(Collected data entries)
══════

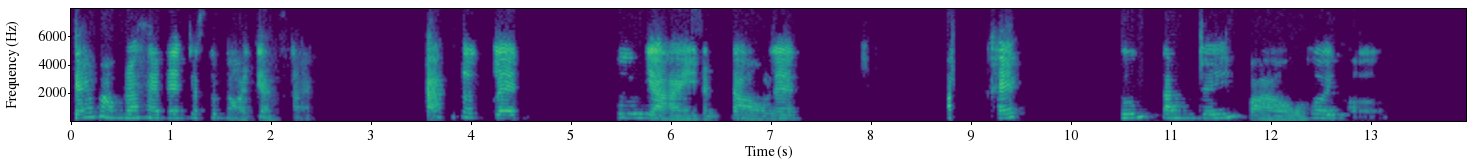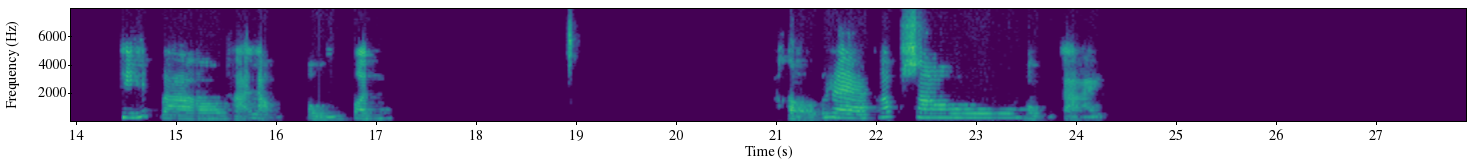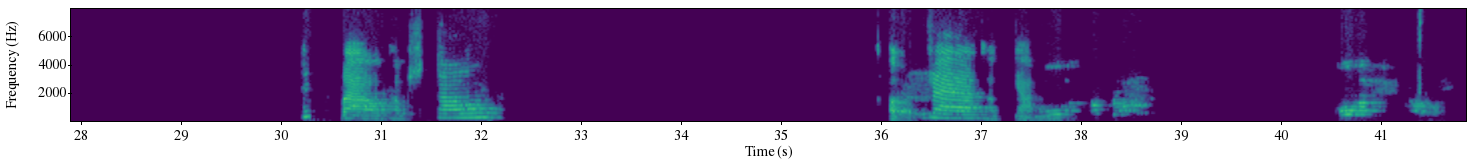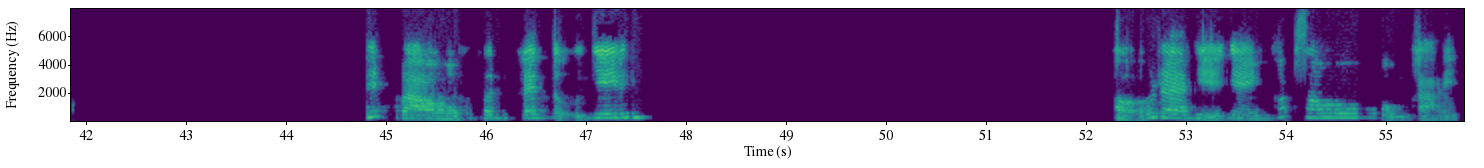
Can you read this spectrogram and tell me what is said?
kéo mông ra hai bên cho tôi ngồi chạm sàn thẳng lưng lên vươn dài đỉnh đầu lên. Mắt khép, hướng tâm trí vào hơi thở. Khi hít vào, thả lỏng, bụng phình thở ra thấp sâu, bụng lại hít vào thật sâu, thở ra thật chậm. Hít vào bụng mình lên tự nhiên. Thở ra nhẹ nhàng hấp sâu bụng lại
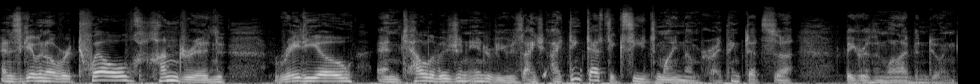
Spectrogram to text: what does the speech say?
and has given over 1,200 radio and television interviews. I, I think that exceeds my number. I think that's uh, bigger than what I've been doing.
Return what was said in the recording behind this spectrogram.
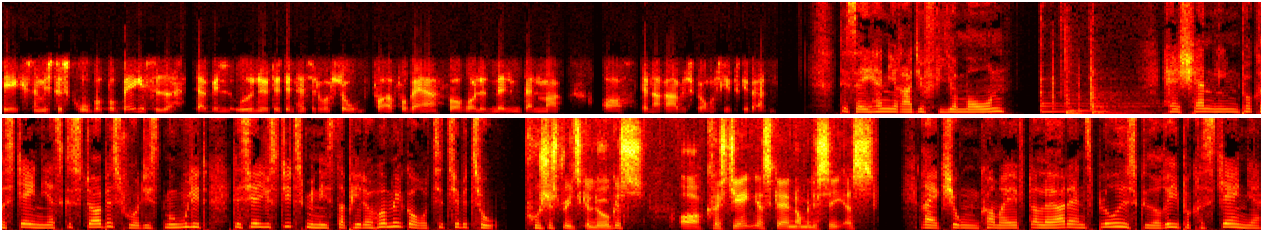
de ekstremistiske grupper på begge sider, der vil udnytte den her situation for at forværre forholdet mellem Danmark og den arabiske og muslimske verden. Det sagde han i Radio 4 morgen. Hashhandlen på Christiania skal stoppes hurtigst muligt, det siger justitsminister Peter Hummelgaard til TV2. Pusher Street skal lukkes, og Christiania skal normaliseres. Reaktionen kommer efter lørdagens blodige skyderi på Christiania,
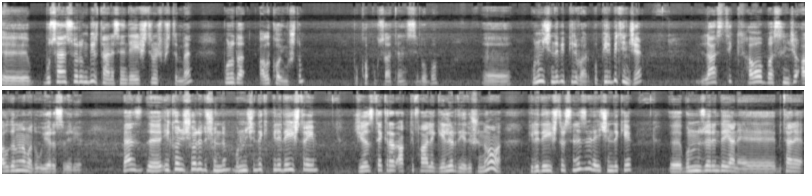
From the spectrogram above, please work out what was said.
Ee, bu sensörün bir tanesini değiştirmiştim ben. Bunu da alıkoymuştum. Bu kopuk zaten sibobu. Ee, bunun içinde bir pil var. Bu pil bitince lastik hava basıncı algılanamadı uyarısı veriyor. Ben e, ilk önce şöyle düşündüm. Bunun içindeki pili değiştireyim. Cihazı tekrar aktif hale gelir diye düşündüm ama pili değiştirseniz bile içindeki e, bunun üzerinde yani e, bir tane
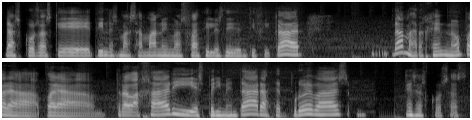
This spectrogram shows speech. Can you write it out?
las cosas que tienes más a mano y más fáciles de identificar. Da margen, ¿no? Para, para trabajar y experimentar, hacer pruebas, esas cosas.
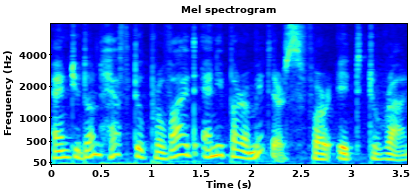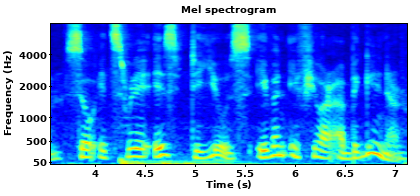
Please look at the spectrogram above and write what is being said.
and you don't have to provide any parameters for it to run. So it's really easy to use even if you are a beginner.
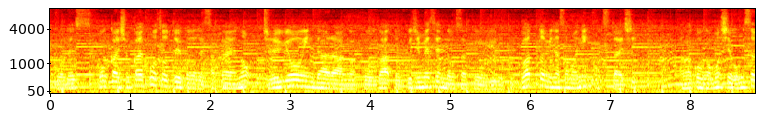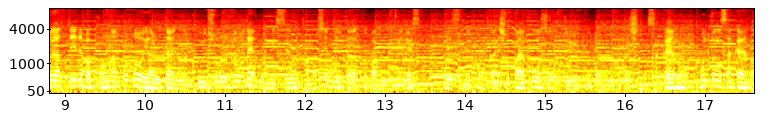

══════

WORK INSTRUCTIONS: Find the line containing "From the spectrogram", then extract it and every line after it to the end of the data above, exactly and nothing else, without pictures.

THE ANSWER:
From the spectrogram above, please work out what was said.
Ee, bu sensörün bir tanesini değiştirmiştim ben. Bunu da alıkoymuştum. Bu kopuk zaten sibobu. Ee, bunun içinde bir pil var. Bu pil bitince lastik hava basıncı algılanamadı uyarısı veriyor. Ben e, ilk önce şöyle düşündüm. Bunun içindeki pili değiştireyim. Cihazı tekrar aktif hale gelir diye düşündüm ama pili değiştirseniz bile içindeki e, bunun üzerinde yani e, bir tane
This spectrogram shows speech. Can you write it out?
las cosas que tienes más a mano y más fáciles de identificar. Da margen, ¿no? Para, para trabajar y experimentar, hacer pruebas, esas cosas.
Please look at the spectrogram above and write what is being said.
and you don't have to provide any parameters for it to run. So it's really easy to use even if you are a beginner.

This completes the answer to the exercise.